◆ What needs to be done
Within the data below, count the lines that include "audio" and give only the count.

[Extracted data entries]
=== Begin Enclosure ===

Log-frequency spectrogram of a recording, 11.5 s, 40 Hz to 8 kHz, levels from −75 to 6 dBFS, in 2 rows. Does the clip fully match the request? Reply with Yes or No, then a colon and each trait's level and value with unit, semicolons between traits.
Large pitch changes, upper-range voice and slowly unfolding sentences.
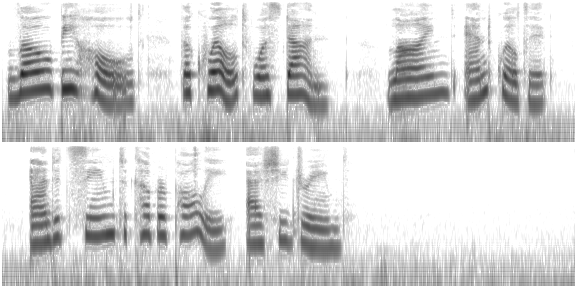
Yes: wide, 6.2 semitones; high, 230 Hz; slow, 90 wpm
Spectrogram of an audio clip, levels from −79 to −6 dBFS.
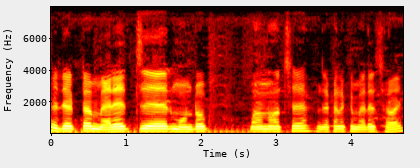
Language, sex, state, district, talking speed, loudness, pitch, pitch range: Bengali, male, Odisha, Malkangiri, 140 wpm, -15 LUFS, 145 Hz, 135-150 Hz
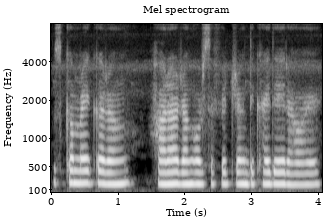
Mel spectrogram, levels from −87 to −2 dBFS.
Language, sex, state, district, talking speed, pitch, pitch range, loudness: Hindi, female, Arunachal Pradesh, Papum Pare, 190 wpm, 205 Hz, 200-210 Hz, -14 LUFS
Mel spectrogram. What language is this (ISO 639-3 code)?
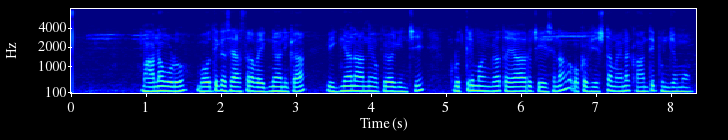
tel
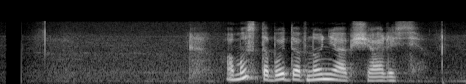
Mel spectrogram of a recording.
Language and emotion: Russian, neutral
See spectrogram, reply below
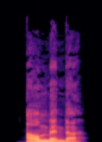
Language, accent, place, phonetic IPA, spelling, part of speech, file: German, Germany, Berlin, [ˈaʁmˌbɛndɐ], Armbänder, noun, De-Armbänder.ogg
- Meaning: nominative/accusative/genitive plural of Armband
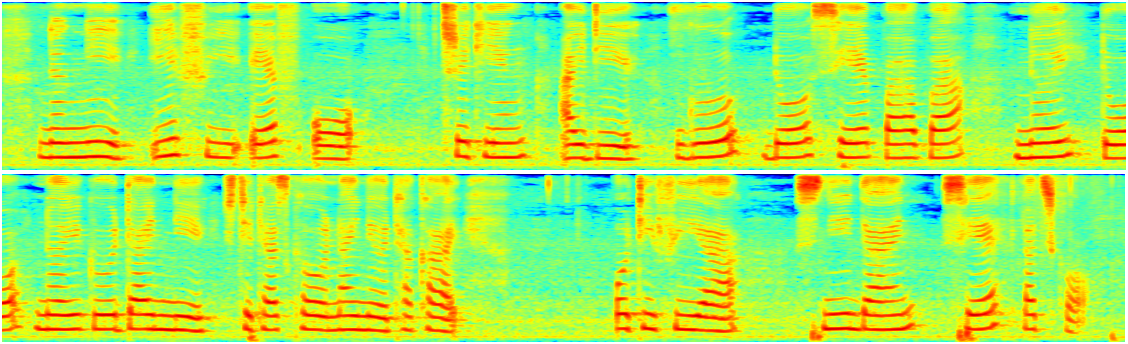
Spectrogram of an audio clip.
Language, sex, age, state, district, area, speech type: Bodo, female, 18-30, Assam, Kokrajhar, urban, read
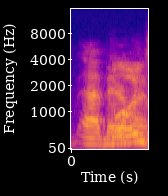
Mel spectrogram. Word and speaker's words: McGloin: McGloin spelled like groin, but with an L.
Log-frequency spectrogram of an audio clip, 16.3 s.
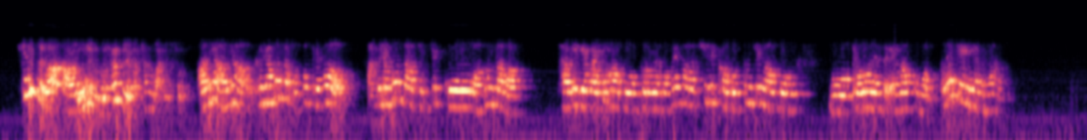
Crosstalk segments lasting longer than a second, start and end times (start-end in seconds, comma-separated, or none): none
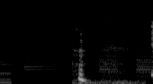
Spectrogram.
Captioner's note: laughs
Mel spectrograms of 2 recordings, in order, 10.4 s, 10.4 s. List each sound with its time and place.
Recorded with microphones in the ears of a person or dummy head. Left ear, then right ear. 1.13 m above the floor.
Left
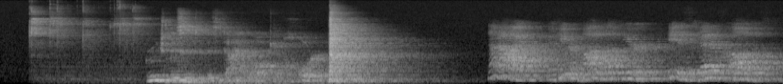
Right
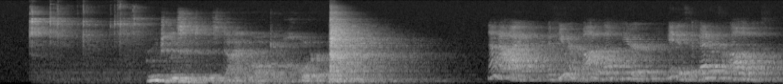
0.4 s keys jangling: 15° left (ahead or behind), 1.8 m
1.9 s a man speaking: 25° left (ahead or behind), 1.5 m
4.4 s a pop: 50° left (ahead or behind), 1.2 m
6.5 s a woman speaking: 10° right (ahead or behind), 1.1 m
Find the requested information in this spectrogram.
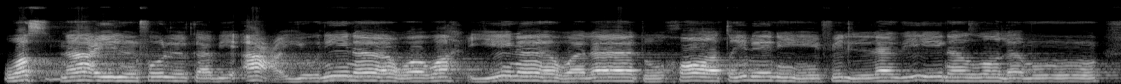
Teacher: یہاں پر نا میں بھی الف مدہ ہے، لا میں بھی الف مدہ ہے، خا میں بھی الف مدہ ہے، ایک الف کے برابر کھینچیں گے یہ سب کو، اور خا حروف مستعلیہ میں سے پر پڑھیں گے، تا بھی حروف مستعلیہ میں سے۔ با میں یہاں پر قلقلہ ہوگا، نی میں یا مدہ ہے، ایک الف کے برابر کھینچیں گے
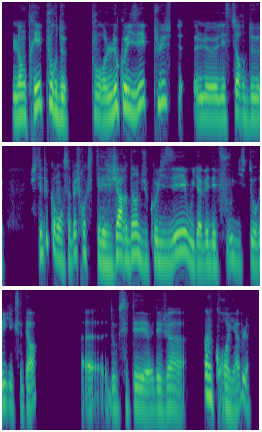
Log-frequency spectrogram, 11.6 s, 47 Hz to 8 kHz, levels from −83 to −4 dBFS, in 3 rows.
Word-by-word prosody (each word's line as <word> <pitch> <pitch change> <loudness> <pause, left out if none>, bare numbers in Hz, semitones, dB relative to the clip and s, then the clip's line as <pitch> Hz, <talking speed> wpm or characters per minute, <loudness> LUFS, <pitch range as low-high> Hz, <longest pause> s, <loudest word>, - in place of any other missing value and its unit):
l'entrée 130 +8 +4
pour 190 -7 +2
2 120 -3 +2 0.3
Pour 125 -3 0
le 135 +8 +6
Colisée, 175 +2 +5
plus 210 +1 -1
de 355 - -8
le 120 0 +2
les 120 +1 0
sorts 125 +2 0
de 120 0 -1 0.4
je - - -8
sais - - -2
plus - - -4
comment 135 -2 +1
ça 115 - -8
s'appelle! 155 - -2
Je - - -8
crois 160 - -4
que - - -9
c'était 130 - -4
les 115 -1 +3
jardins 145 +6 +4
du 115 -5 -6
Colisée, 130 +8 +1
où 135 - -1
il 115 - -5
y - - +4
avait 110 +1 +1
des 110 - -1
fouilles 130 +4 -8
historiques, 120 +2 -4
et - - -7
cetera. - - -2 0.7
Heu, - - 0 0.2
donc, 110 -1 -8
c'était, 115 +1 -5
heu, 100 0 -1
déjà, 110 -1 -2 0.3
incroyable! 125 -11 0
125 Hz, 210 wpm, -28 LUFS, 115-150 Hz, 0.7 s, le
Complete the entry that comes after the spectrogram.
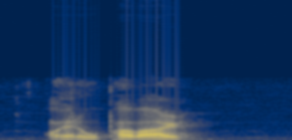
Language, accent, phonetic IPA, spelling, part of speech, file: German, Austria, [ɔɪ̯ˈʁoːpaˌvaːl], Europawahl, noun, De-at-Europawahl.ogg
- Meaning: European election, European Parliament election (election of the European Parliament)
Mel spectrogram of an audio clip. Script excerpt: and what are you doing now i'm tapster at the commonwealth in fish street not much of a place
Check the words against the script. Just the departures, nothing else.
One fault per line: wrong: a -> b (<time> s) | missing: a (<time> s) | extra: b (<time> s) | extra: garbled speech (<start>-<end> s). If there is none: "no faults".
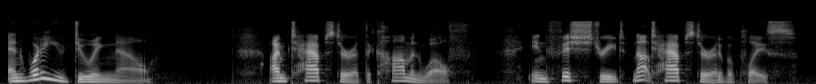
wrong: much -> tapster (6.5 s)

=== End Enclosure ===

◆ Answer to this problem
4